Below are records to reproduce in full; copy them exactly but keep the pictures out.
:: EXERCISE DATA ::
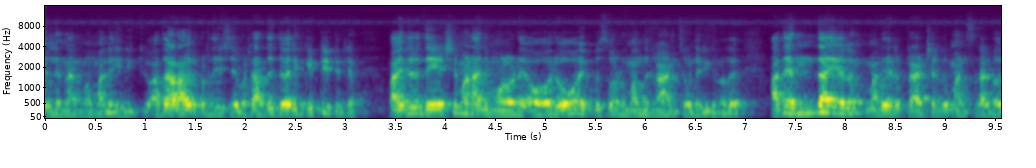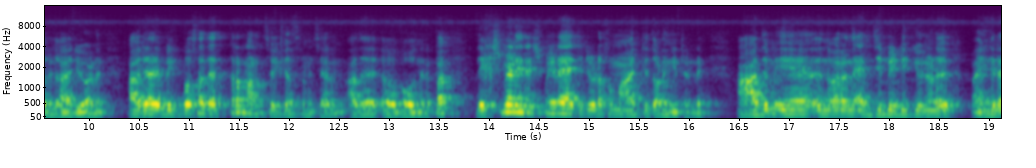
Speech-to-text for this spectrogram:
വലിയ നന്മമാരെ ഇരിക്കും. അതാണ് അവർ പ്രതീക്ഷിച്ചത്. പക്ഷെ അത് ഇതുവരെ കിട്ടിയിട്ടില്ല. അപ്പൊ അതിലൊരു ദേഷ്യമാണ് അനുമോളോട് ഓരോ എപ്പിസോഡും വന്ന് കാണിച്ചുകൊണ്ടിരിക്കുന്നത് അത് എന്തായാലും മലയാള പ്രേക്ഷകർക്ക് മനസ്സിലായിട്ടുള്ള ഒരു കാര്യമാണ്. അവർ ബിഗ് ബോസ് അത് എത്ര മറച്ചു വെക്കാൻ ശ്രമിച്ചാലും അത് പോകുന്നില്ല. ഇപ്പൊ ലക്ഷ്മിയാണ് ലക്ഷ്മിയുടെ ആറ്റിറ്റ്യൂഡൊക്കെ മാറ്റി തുടങ്ങിയിട്ടുണ്ട്. ആദ്യം എന്ന് പറയുന്ന എൽ ജി ബി ടി ക്യൂവിനോട് ഭയങ്കര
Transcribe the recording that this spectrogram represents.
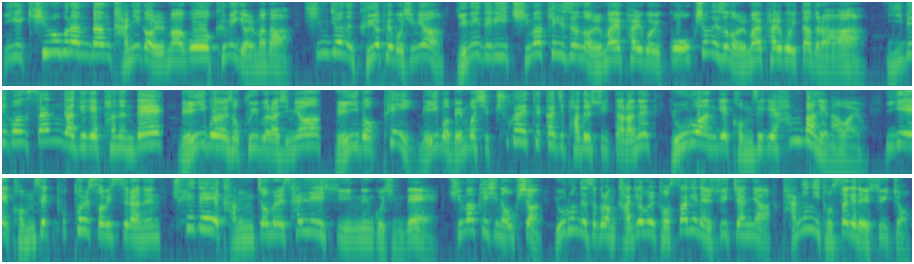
이게 킬로그램당 단위가 얼마고 금액이 얼마다. 심지어는 그 옆에 보시면 얘네들이 G마켓에서는 얼마에 팔고 있고 옥션에서는 얼마에 팔고 있다더라. 200원 싼 가격에 파는데 네이버에서 구입을 하시면 네이버 페이, 네이버 멤버십 추가 혜택까지 받을 수 있다라는 요러한 게 검색에 한 방에 나와요. 이게 검색 포털 서비스라는 최대의 강점을 살릴 수 있는 곳인데 G마켓이나 옥션 요런 데서 그럼 가격을 더 싸게 낼 수 있지 않냐? 당연히 더 싸게 낼 수 있죠.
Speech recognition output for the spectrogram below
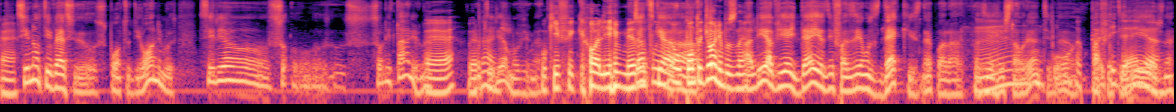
É. Se não tivesse os pontos de ônibus, seria so, solitário, né? É, verdade. Não teria movimento. O que ficou ali mesmo foi a, o ponto de ônibus, né? Ali havia ideias de fazer uns decks, né, para fazer hum, restaurantes, né? porra, né? cafeterias, ideia. né?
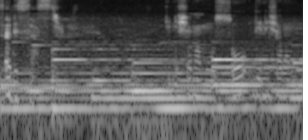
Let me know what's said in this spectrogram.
It's a disaster. Hindi siya mamuso, hindi siya mamuso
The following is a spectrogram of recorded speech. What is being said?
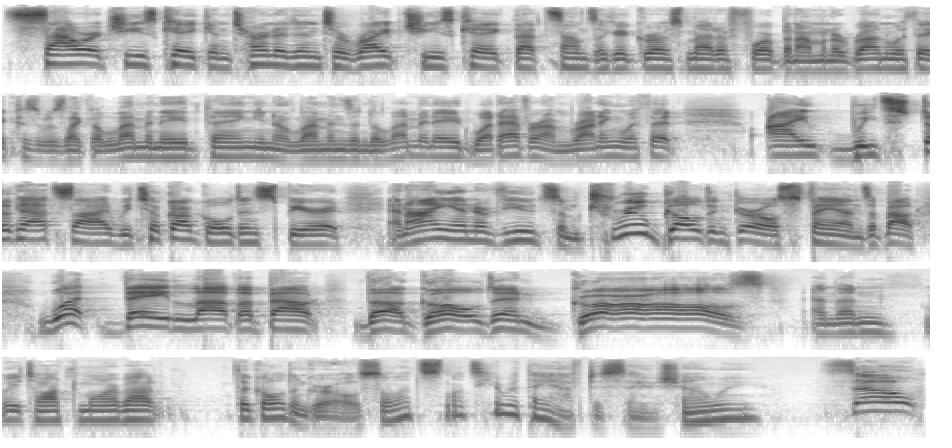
sour cheesecake and turn it into ripe cheesecake, that sounds like a gross metaphor, but I'm going to run with it because it was like a lemonade thing, you know, lemons into lemonade, whatever. I'm running with it. I we stood outside, we took our golden spirit, and I interviewed some true Golden Girls fans about what they love about the Golden Girls, and then we talked more about the Golden Girls. So let's let's hear what they have to say, shall we? So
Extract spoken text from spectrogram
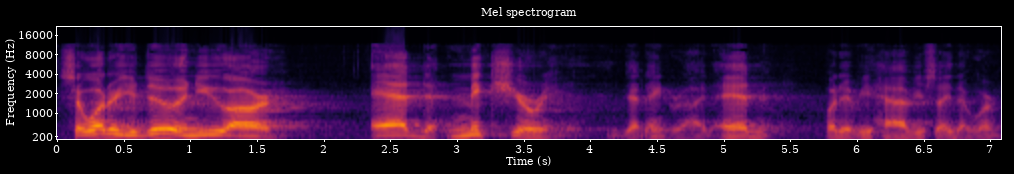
So, what are you doing? You are admixturing. That ain't right. Add whatever you have, you say that word.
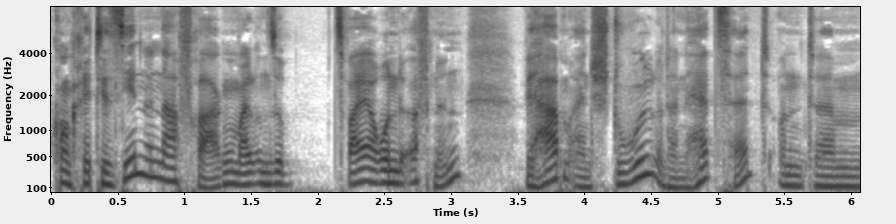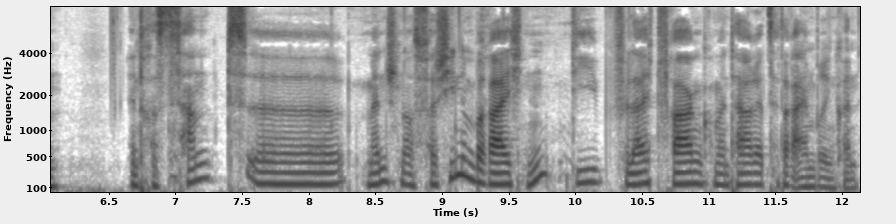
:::
[REPLY]
Speech-to-text for this spectrogram:
വലിയ നന്മമാരെ ഇരിക്കും. അതാണ് അവർ പ്രതീക്ഷിച്ചത്. പക്ഷെ അത് ഇതുവരെ കിട്ടിയിട്ടില്ല. അപ്പൊ അതിലൊരു ദേഷ്യമാണ് അനുമോളോട് ഓരോ എപ്പിസോഡും വന്ന് കാണിച്ചുകൊണ്ടിരിക്കുന്നത് അത് എന്തായാലും മലയാള പ്രേക്ഷകർക്ക് മനസ്സിലായിട്ടുള്ള ഒരു കാര്യമാണ്. അവർ ബിഗ് ബോസ് അത് എത്ര മറച്ചു വെക്കാൻ ശ്രമിച്ചാലും അത് പോകുന്നില്ല. ഇപ്പൊ ലക്ഷ്മിയാണ് ലക്ഷ്മിയുടെ ആറ്റിറ്റ്യൂഡൊക്കെ മാറ്റി തുടങ്ങിയിട്ടുണ്ട്. ആദ്യം എന്ന് പറയുന്ന എൽ ജി ബി ടി ക്യൂവിനോട് ഭയങ്കര
Transcribe the recording that this spectrogram represents.
이게 킬로그램당 단위가 얼마고 금액이 얼마다. 심지어는 그 옆에 보시면 얘네들이 G마켓에서는 얼마에 팔고 있고 옥션에서는 얼마에 팔고 있다더라. 200원 싼 가격에 파는데 네이버에서 구입을 하시면 네이버 페이, 네이버 멤버십 추가 혜택까지 받을 수 있다라는 요러한 게 검색에 한 방에 나와요. 이게 검색 포털 서비스라는 최대의 강점을 살릴 수 있는 곳인데 G마켓이나 옥션 요런 데서 그럼 가격을 더 싸게 낼 수 있지 않냐? 당연히 더 싸게 낼 수 있죠.
Speech recognition output for the spectrogram below
É. Se não tivesse os pontos de ônibus, seria so, solitário, né? É, verdade. Não teria movimento. O que ficou ali mesmo foi a, o ponto de ônibus, né? Ali havia ideias de fazer uns decks, né, para fazer hum, restaurantes, né? porra, né? cafeterias, ideia. né?
Let me know what's said in this spectrogram.
It's a disaster. Hindi siya mamuso, hindi siya mamuso
The following is a spectrogram of recorded speech. What is being said?
sour cheesecake and turn it into ripe cheesecake, that sounds like a gross metaphor, but I'm going to run with it because it was like a lemonade thing, you know, lemons into lemonade, whatever. I'm running with it. I we stood outside, we took our golden spirit, and I interviewed some true Golden Girls fans about what they love about the Golden Girls, and then we talked more about the Golden Girls. So let's let's hear what they have to say, shall we? So
Extract spoken text from spectrogram
So, what are you doing? You are admixturing. That ain't right. Add whatever you have, you say that word.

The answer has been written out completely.